A recent report from the consumer group Public Citizen misuses claim payment data in order to reach the incorrect conclusion that medical liability reform is not needed, according to the American Insurance Association (AIA).
According to AIA, Public Citizen’s faulty diagnosis of the medical liability insurance market is based on a review of incomplete claim payment data that includes very little information about claims incurred in the last few years. Among other things, this is due to the fact that medical malpractice claims often take a long time to close. For example, claims involving misdiagnosis take, on average, 4 to 5 years to close. While Public Citizen asserts that the data it used is current, it fails to acknowledge that this data is nowhere near complete.
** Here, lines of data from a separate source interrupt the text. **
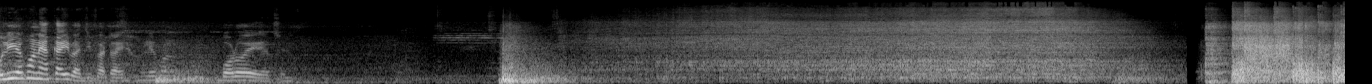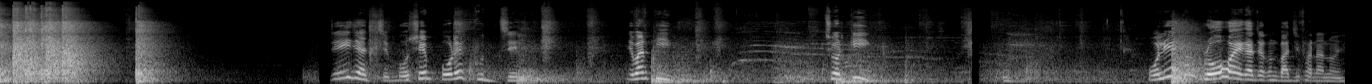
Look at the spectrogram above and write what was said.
অলি এখন একাই বাজি ফাটায়। অলি এখন বড় হয়ে গেছে। যেই যাচ্ছে, বসে পড়ে খুঁজছে। এবার কি? চরকি ওলি এখন প্রো হয়ে গেছে এখন বাজি ফাটানোয়।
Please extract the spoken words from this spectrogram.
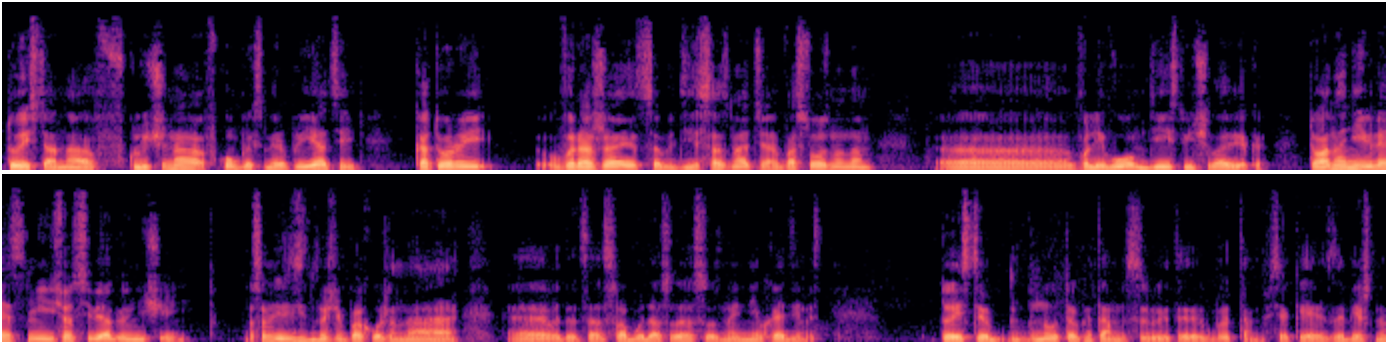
то есть она включена в комплекс мероприятий, который выражается в, сознательном, в осознанном э, волевом действии человека, то она не является, не несет в себе ограничений. На самом деле, действительно очень похоже на э, вот эту свободу, осознанная необходимость. То есть, э, ну, только там, это, там всякая замешана,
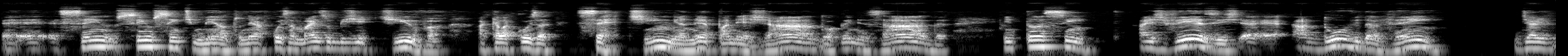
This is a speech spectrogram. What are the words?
É, é sem, sem o sentimento, né? A coisa mais objetiva, aquela coisa certinha, né? Planejada, organizada. Então, assim, às vezes é, a dúvida vem de,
“The National Practitioner Data Bank (NPDB), which Public Citizen used as a sole source for reporting that the number and size of medical liability claim payouts has dropped, has no data on one-half of the claim payments resulting from claims filed in 1999, because one-half of the claims have not yet closed and, therefore, have not been reported to the NPDB. For claims incurred more recently, in 2003 and 2004, virtually no information is included in the NPDB,” said David Corum, AIA assistant vice president. “Clearly, NPDB data is not a reliable source for serious researchers to use if their goal is to determine the current health of the medical liability insurance market.”
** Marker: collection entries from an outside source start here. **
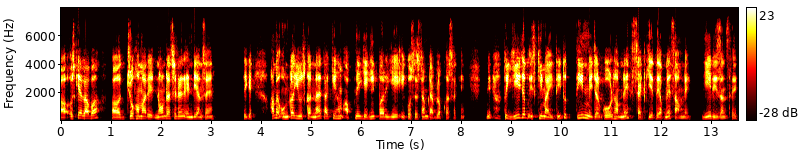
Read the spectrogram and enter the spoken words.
उसके अलावा जो हमारे नॉन रेसिडेंट इंडियंस हैं, ठीक है? हमें उनका यूज़ करना है ताकि हम अपने यहीं पर ये इकोसिस्टम डेवलप कर सकें। तो ये जब स्कीम आई थी तो तीन मेजर गोल हमने सेट किए थे अपने सामने। ये रीजन थे।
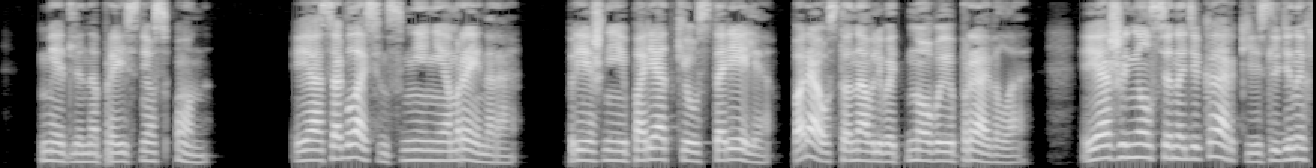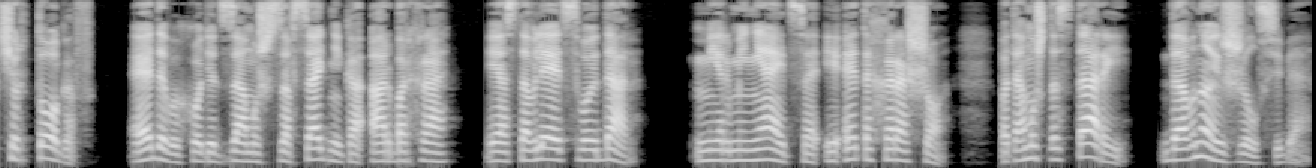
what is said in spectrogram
— медленно произнес он. «Я согласен с мнением Рейнера. Прежние порядки устарели, пора устанавливать новые правила. Я женился на дикарке из ледяных чертогов. Эда выходит замуж за всадника Арбархра и оставляет свой дар. Мир меняется, и это хорошо, потому что старый Давно изжил себя.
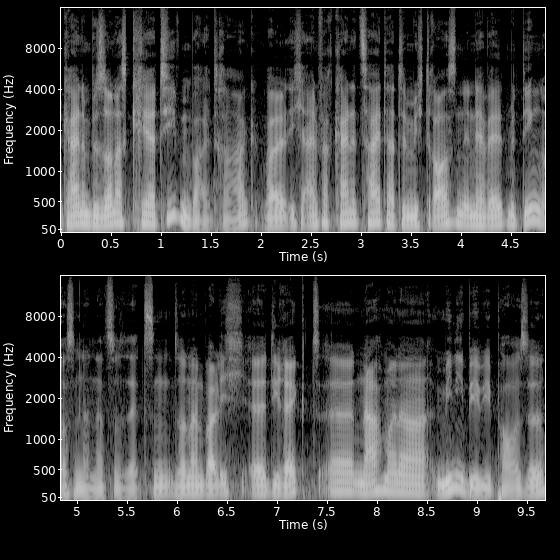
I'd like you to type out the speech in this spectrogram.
keinem besonders kreativen Beitrag, weil ich einfach keine Zeit hatte, mich draußen in der Welt mit Dingen auseinanderzusetzen, sondern weil ich äh, direkt äh, nach meiner Mini-Baby-Pause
In short, added Corum, “Public Citizen analyzed the wrong numbers. Instead of looking at the incomplete claims losses paid data in the NPDB, they should have examined claims losses incurred – claims reported by insurance carriers but that have not yet closed with final payments made, and thus not included in the NPDB.”
AM Best reports the following numbers for medical malpractice incurred claim losses countrywide, for the latest 5 years available:
1999: $3.56 billion
2000: $4.07 billion
2001: $5.57 billion
2002: $5.76 billion
2003: $6.49 billion
“This data shows an 82 percent increase in claim losses during four years of relatively low inflation. From this data, it is evident that the ongoing difficulties in the medical liability insurance sector are real, as indicated by the recent increases in incurred claim losses,” said Corum.
“Insurers determining what to charge for a medical liability policy in 2005 are going to weigh much more heavily information about claims incurred in 2004 than claim amounts paid in 2004 for claims incurred several years earlier. The NPDB is not intended to be a source for accurately describing the current health of the medical liability market,” added Corum.
Was this article valuable?
Here are more articles you may enjoy.